Technology has transformed many areas in medicine, improving safety and efficiency. For very complex cardiac surgery — such as in babies born with heart defects (congenital heart disease) or newer surgical options for valve disease treatment with catheters and wires called transcatheter valve surgery — 3D models have helped make operations that were not possible 10 years ago routine today.
Cardiac surgery is often compared to flying an airplane. Although the similarities may not be apparent at first, the comparison actually makes a lot of sense. Cardiac surgeons and pilots train for many years before starting their careers. Both function in high-stress environments with teams of people and many variables that can impact success. The airline industry has used simulation to train and test pilots and ensure passenger safety. While simulation has started being utilized in cardiac surgery, nothing compares to actually performing the operation.
Many times, imaging such as echocardiograms (ultrasound), angiography (special x-rays using dye to visualize the heart and vessels), or computed tomography scans are used to better understand a patient’s anatomy.

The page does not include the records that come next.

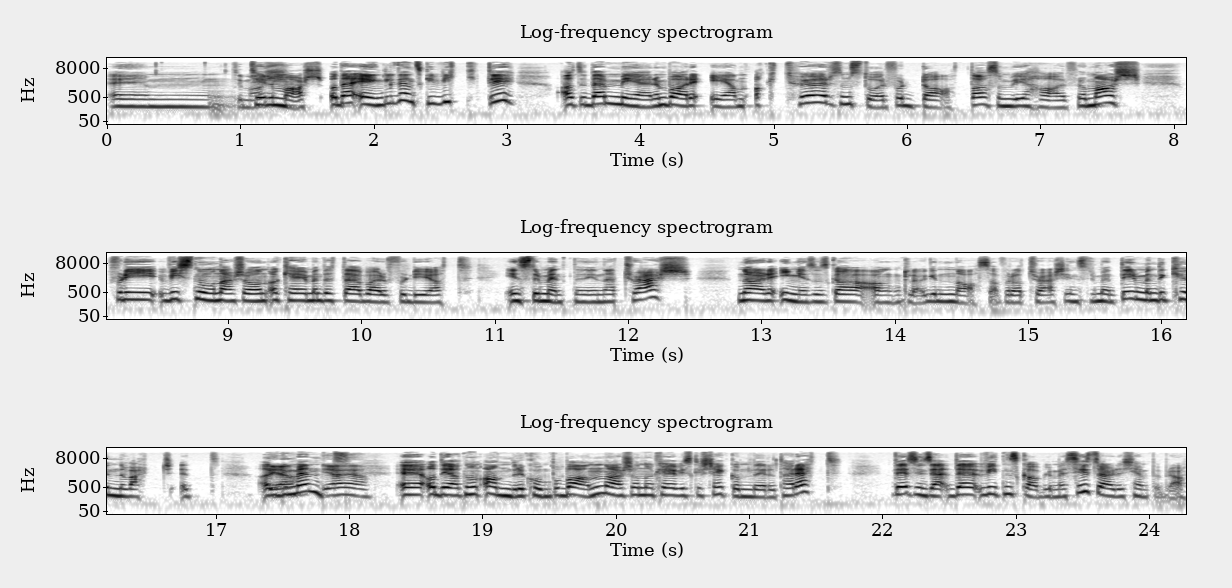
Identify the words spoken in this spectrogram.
em, Til Mars. til Mars. Og det er egentlig ganske viktig at det er mer enn bare én aktør som står for data som vi har fra Mars. Fordi hvis noen er sånn OK, men dette er bare fordi at instrumentene dine er trash. Nå er det ingen som skal anklage NASA for å ha trash-instrumenter, men det kunne vært et argument. Ja, ja, ja. Eh, og det at noen andre kommer på banen og er sånn OK, vi skal sjekke om dere tar rett, det synes jeg, det, vitenskapelig messig så er det kjempebra.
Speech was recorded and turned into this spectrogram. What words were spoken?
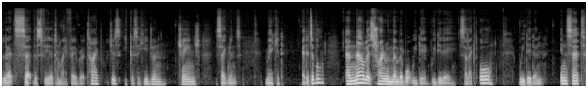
Let's set the sphere to my favorite type, which is icosahedron. Change the segments, make it editable. And now let's try and remember what we did. We did a select all, we did an inset,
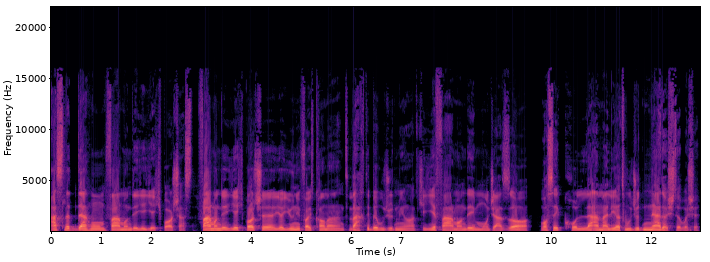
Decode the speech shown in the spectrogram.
اصل دهم فرماندهی یک پارچه است. فرماندهی یک پارچه یا یونیفاید کامند وقتی به وجود میاد که یه فرمانده مجزا واسه کل عملیات وجود نداشته باشه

Although these types of diagnostic tests are helpful in identifying the problem, they aren’t able to determine how the problem can be fixed. That is where 3D modeling comes in.
With advanced 3D imaging, we can recreate the patient’s anatomy and practice the entire operation. For structural heart surgeries, like transcatheter aortic valve replacement, this is often accomplished with a computer-generated 3D image, where the exact anatomy — from the damaged valve in the heart all the way to the vessel in the leg where the catheter may be inserted — can be reconstructed in order to plan a safe operation. The specific valve that is best for that individual patient can be selected before entering the operating room. This technology also can be helpful in congenital heart surgery. In some cases, the baby’s anatomy may be abnormal and so complex that it is difficult to repair the tiny heart during surgery. A 3D model can be created so that the heart can be evaluated before the operation.

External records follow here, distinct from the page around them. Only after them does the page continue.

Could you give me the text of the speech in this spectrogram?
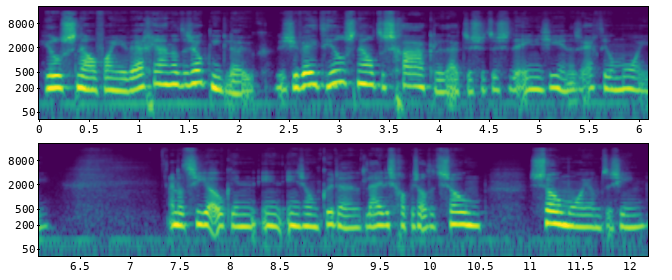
heel snel van je weg. Ja, en dat is ook niet leuk. Dus je weet heel snel te schakelen daartussen, tussen de energie. En dat is echt heel mooi. En dat zie je ook in, in, in zo'n kudde. Het leiderschap is altijd zo, zo mooi om te zien.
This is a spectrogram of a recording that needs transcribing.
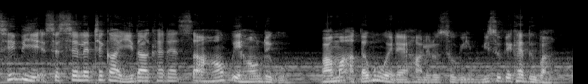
ဆေးဘီရဲ့အဆက်ဆက်လက်ထက်ကရေးသားခဲ့တဲ့စာဟောင်းပေဟောင်းတွေကိုဘာမှအသုံးမဝင်တဲ့ဟာလေးလို့ဆိုပြီးမိစုပစ်ခဲ့သူပါ။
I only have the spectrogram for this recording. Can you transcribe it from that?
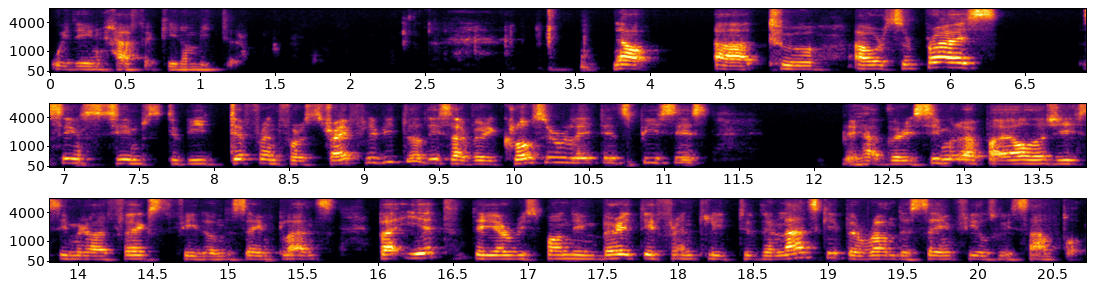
within half a kilometer. Now, uh, to our surprise, seems, seems to be different for striped beetle. These are very closely related species. They have very similar biology, similar effects, feed on the same plants, but yet they are responding very differently to the landscape around the same fields we sample.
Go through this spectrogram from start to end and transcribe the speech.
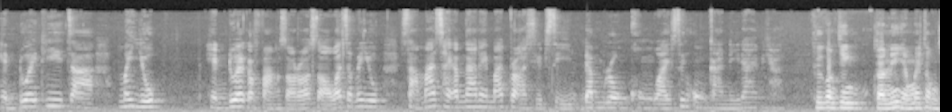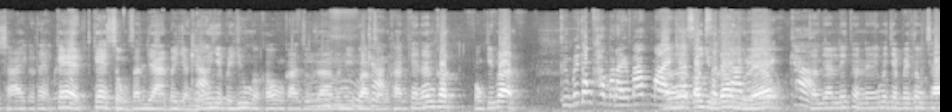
เห็นด้วยที่จะไม่ยุบ เห็นด้วยกับฝั่งสรสว่าจะไม่ยุบ สามารถใช้อำนาจในมาตรา 14ดำรงคงไว้ซึ่งองค์การนี้ได้ไหมคะ คือความจริงตอนนี้ยังไม่ต้องใช้ก็ได้ยังไม่แก้แก้ส่งสัญญาณไปอย่างเดียวค่ะไม่ใช่ไปยุ่งกับเขาองค์การสุราอืมมันมีความค่ะสำคัญแค่นั้นก็ผมคิดว่า คือไม่ต้องทำอะไรมากมายเออแค่เขาอยู่ได้อยู่แล้วค่ะสัญญาณเล็กสัญญาณเล็กไม่จำเป็นต้องใช้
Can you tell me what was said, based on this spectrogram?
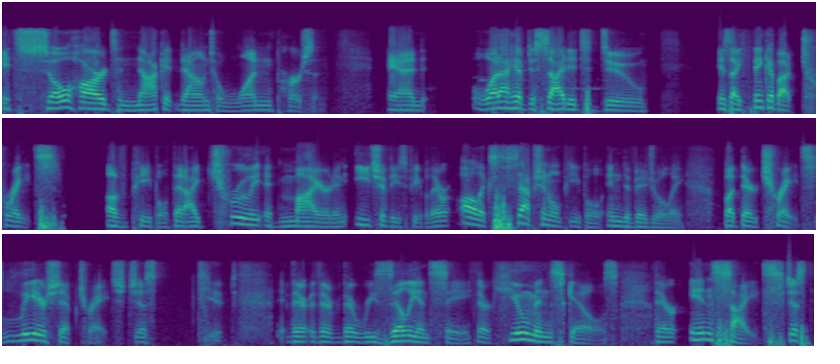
it's so hard to knock it down to one person. And what I have decided to do is I think about traits of people that I truly admired in each of these people. They were all exceptional people individually, but their traits, leadership traits, just their their their resiliency, their human skills, their insights, just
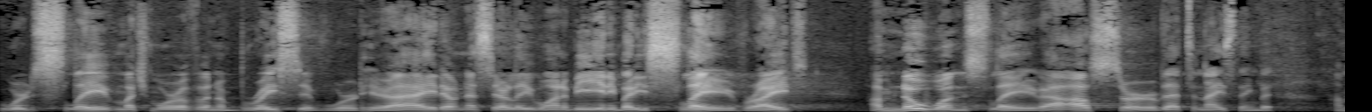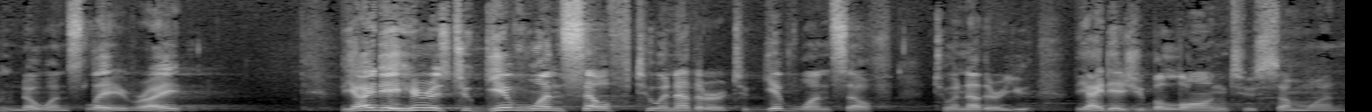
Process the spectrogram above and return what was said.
The word slave, much more of an abrasive word here. I don't necessarily want to be anybody's slave, right? I'm no one's slave. I'll serve. That's a nice thing, but I'm no one's slave, right? The idea here is to give oneself to another, to give oneself to another. You, the idea is you belong to someone.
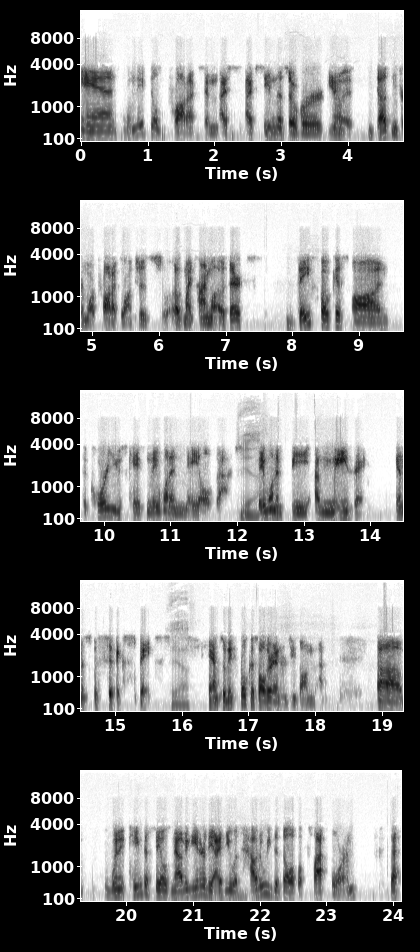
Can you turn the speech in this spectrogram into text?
And when they build products, and I, I've seen this over, you know, dozens or more product launches of my time while I was there, they focus on the core use case and they want to nail that. Yeah. They want to be amazing in a specific space. Yeah. And so they focus all their energies on that. Uh, when it came to Sales Navigator, the idea was how do we develop a platform that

In addition, images from the ultrasound, x-rays, and other scans can be employed to create 3D printed models that can be used for simulating the procedure. In fact, currently under investigation are many new devices that print the patient’s heart and vessels in a 3D model, allowing the surgeon and team to practice the procedure multiple times and perfect the technique. This preparation may make the actual operation safer.
With 3D modeling and printing, the surgical team is better prepared for challenges in the operating room — similar to how pilots in simulators practice flying in bad weather or a crash landing. If you were on an airplane, you would not want the first time your pilot flew in the snow to be the day you were on the plane. Cardiac surgeons can now use 3D modeling technology to simulate complex operations, making the seemingly impossible possible.

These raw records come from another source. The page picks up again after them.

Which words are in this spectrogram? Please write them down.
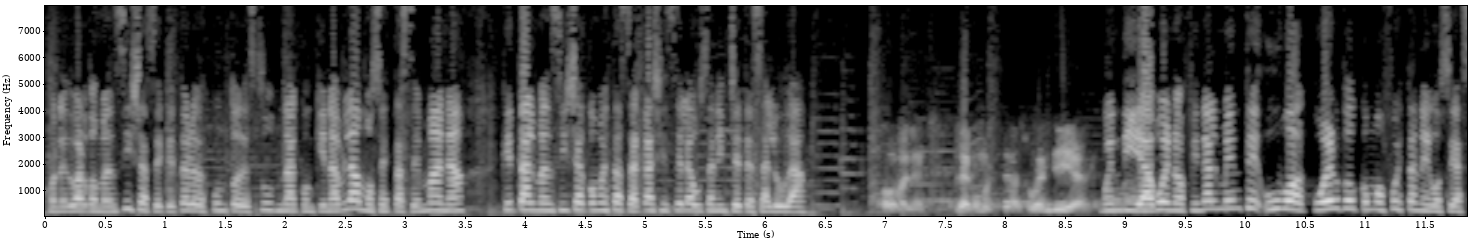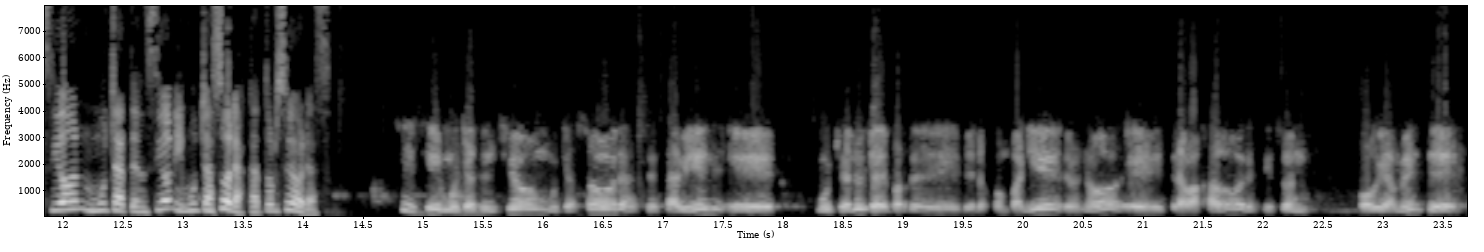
con Eduardo Mancilla, secretario adjunto de SUDNA, con quien hablamos esta semana. ¿Qué tal, Mancilla? ¿Cómo estás acá? Gisela Usaniche te saluda. Hola, Gisela, ¿cómo estás? Buen día. Buen día. Bueno, finalmente hubo acuerdo. ¿Cómo fue esta negociación? Mucha tensión y muchas horas, 14 horas. Sí, sí, mucha tensión, muchas horas, está bien. Eh, mucha lucha de parte de, los compañeros, ¿no? Eh, trabajadores que son, obviamente,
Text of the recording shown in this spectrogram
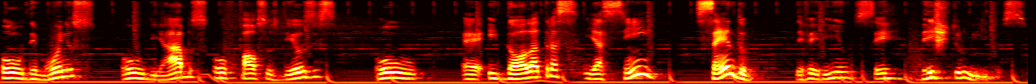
ou demônios, ou diabos, ou falsos deuses, ou é, idólatras, e assim sendo, deveriam ser destruídos.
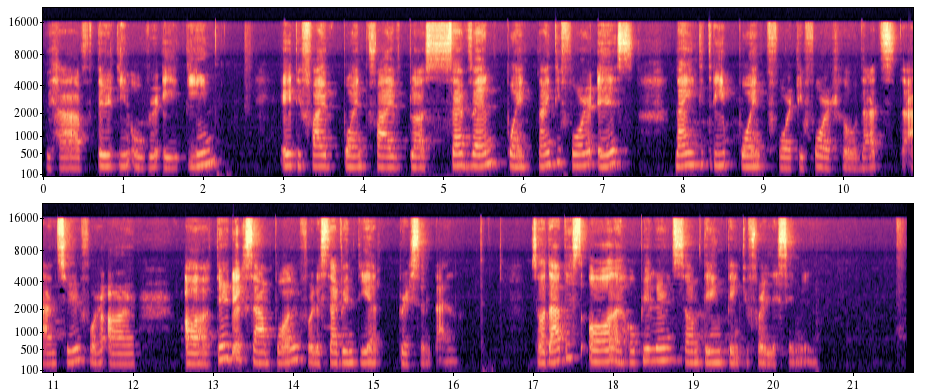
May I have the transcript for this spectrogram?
We have 13 over 18. 85.5 plus 7.94 is 93.44. So that's the answer for our uh, third example for the 70th percentile. So that is all. I hope you learned something. Thank you for listening.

The opinions expressed in this article are those of the authors and do not necessarily reflect the views of The Society of Thoracic Surgeons.